Donald Trump tells May her Brexit plan would kill USA trade deal

Donald Trump tells May her Brexit plan would kill USA trade deal

US President Donald Trump hailed Britain's Boris Johnson as a friend of his today after he quit Theresa May's government.

"Productive cabinet meeting this morning - looking ahead to a busy week", May said on Twitter, as the resignations of Johnson and Davis sent shockwaves through Westminster and fuelled speculation that the turmoil could eventually topple her. Her spokesman said the cabinet had discussed the publication of a "white paper" policy document on Britain's future ties with the European Union and stepping up preparations for any no-deal outcome to the negotiations with Brussels.

This means that if there was a leadership challenge or another snap election, the Conservatives could lose their hold on Downing Street.

He also told the tabloid that he had shared advice with May during Britain's negotiations with the European Union, but said May ignored his advice.

"In a resignation letter, Davis said the "'common rule book' policy hands control of large swathes of our economy to the European Union and is certainly not returning control of our laws in any real sense".

"The general direction of policy will leave us in at best a weak negotiating position, and possibly an inescapable one", Davis said in his resignation letter to May. "He obviously likes me, and says very good things about me", he said.

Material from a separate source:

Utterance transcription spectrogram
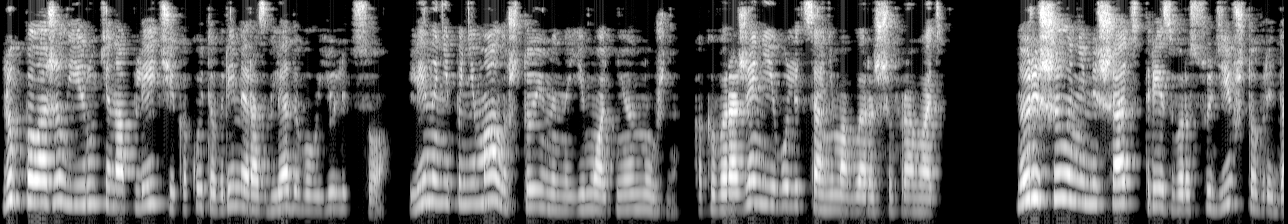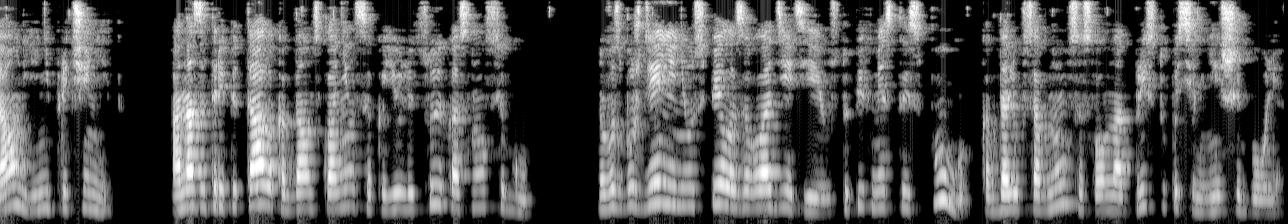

Brexiteer ministers are this afternoon, I'm told, still trying to get "edits" to the final White Paper, the souped-up version of the Chequers plan.

Brexit-backing MPs, including leading eurosceptic Conservative Jacob Rees-Mogg, will also seek to force her hand by submitting amendments to a trade bill being debated in the House of Commons next week.

"Stunned that this was all one of the main architects of Brexit had to offer, all I could say was 'you know what Boris, I'd noticed".

Former Conservative party leader Iain Duncan Smith said he had "deep misgivings" about the white paper; veteran Brexit hardliner Bill Cash declared himself "deeply anxious;" and Andrew Bridgen, who has already sent a letter expressing no confidence in May to party authorities, said he "and many colleagues" had "grave concerns" about the path the government is now on, Politico reported.

She said: "Many of the intentions are reassuring". "I have a lot of respect for Boris". Maybe we'll speak to him when I get over there.

The Kremlin said it hoped for an improvement in ties following the departure of Johnson, who had angered Moscow with his vociferous accusations over the poisoning with a nerve agent of a Russian spy on English soil in March.

Sources close to Mr Trump have told The Telegraph that he is a supporter of a hard Brexit and could publicly voice support for a clean break with Brussels in a move that would pile pressure on the Prime Minister.

It was "a positive thing for the UK" if Mr Trump had a good relationship with Mr Johnson, whose successor Jeremy Hunt was looking forward to building equally good relations with his United States counterparts, the spokesman said.

Another minister from the Brexit department, Suella Braverman, was also reported by local media to have resigned. Still, this is likely to hurt the Conservative Party, as a strong majority of its voters backed Brexit in the Referendum of 2016 and are likely to feel betrayed over the very existence of Britain as a sovereign nation.

Senior Tory backbencher Sir Bernard Jenkin said: "These four amendments reflect existing Government policy, and we hope they will be welcomed by the Government".

Amid warnings from businesses that continued uncertainty is risking investment and jobs, and fears time is running out, her cabinet finally agreed on a plan last week.

Trump warned that May's proposal, which maintains much of the UK's existing trade relationship with the European Union, would kill chances of a UK-US trade deal.